TASK INSTRUCTIONS: Please restate the entries below word for word, leaving out any pictures.

___ SOURCE DATA

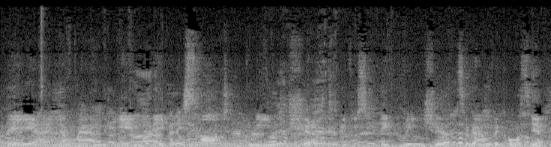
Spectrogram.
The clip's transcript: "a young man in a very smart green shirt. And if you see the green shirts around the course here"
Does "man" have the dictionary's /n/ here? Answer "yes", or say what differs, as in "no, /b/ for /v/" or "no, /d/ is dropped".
yes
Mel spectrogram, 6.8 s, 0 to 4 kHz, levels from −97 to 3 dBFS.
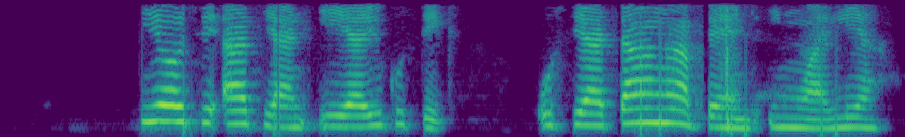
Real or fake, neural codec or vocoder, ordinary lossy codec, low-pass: real; none; AAC, 24 kbps; 3.6 kHz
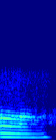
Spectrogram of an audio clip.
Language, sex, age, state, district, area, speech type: Assamese, female, 30-45, Assam, Sivasagar, rural, conversation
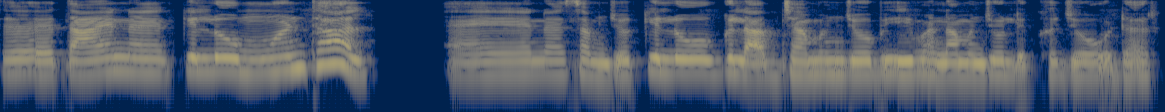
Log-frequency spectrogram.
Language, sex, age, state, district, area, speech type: Sindhi, female, 45-60, Gujarat, Surat, urban, spontaneous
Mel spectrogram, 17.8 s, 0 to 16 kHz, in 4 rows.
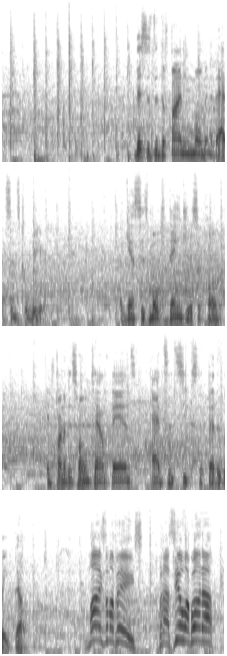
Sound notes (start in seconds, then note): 14.1 announcer speaking Portuguese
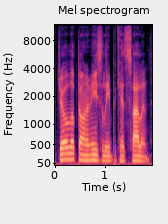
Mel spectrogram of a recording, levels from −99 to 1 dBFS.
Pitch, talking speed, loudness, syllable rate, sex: 125 Hz, 215 wpm, -18 LUFS, 6.5 syllables/s, male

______

THE COMPLETED TASK:
Spectrogram.
The clip's transcript: "a young man in a very smart green shirt. And if you see the green shirts around the course here"
Does "man" have the dictionary's /n/ here? Answer "yes", or say what differs, as in "no, /b/ for /v/" or "no, /d/ is dropped".
yes
Mel spectrogram, 6.8 s, 0 to 4 kHz, levels from −97 to 3 dBFS.
Real or fake, neural codec or vocoder, ordinary lossy codec, low-pass: real; none; AAC, 24 kbps; 3.6 kHz
Spectrogram of an audio clip.
Language, sex, age, state, district, area, speech type: Assamese, female, 30-45, Assam, Sivasagar, rural, conversation
Log-frequency spectrogram.
Language, sex, age, state, district, area, speech type: Sindhi, female, 45-60, Gujarat, Surat, urban, spontaneous
Mel spectrogram, 17.8 s, 0 to 16 kHz, in 4 rows.
Sound notes (start in seconds, then note): 14.1 announcer speaking Portuguese
Mel spectrogram of a recording, levels from −99 to 1 dBFS.
Pitch, talking speed, loudness, syllable rate, sex: 125 Hz, 215 wpm, -18 LUFS, 6.5 syllables/s, male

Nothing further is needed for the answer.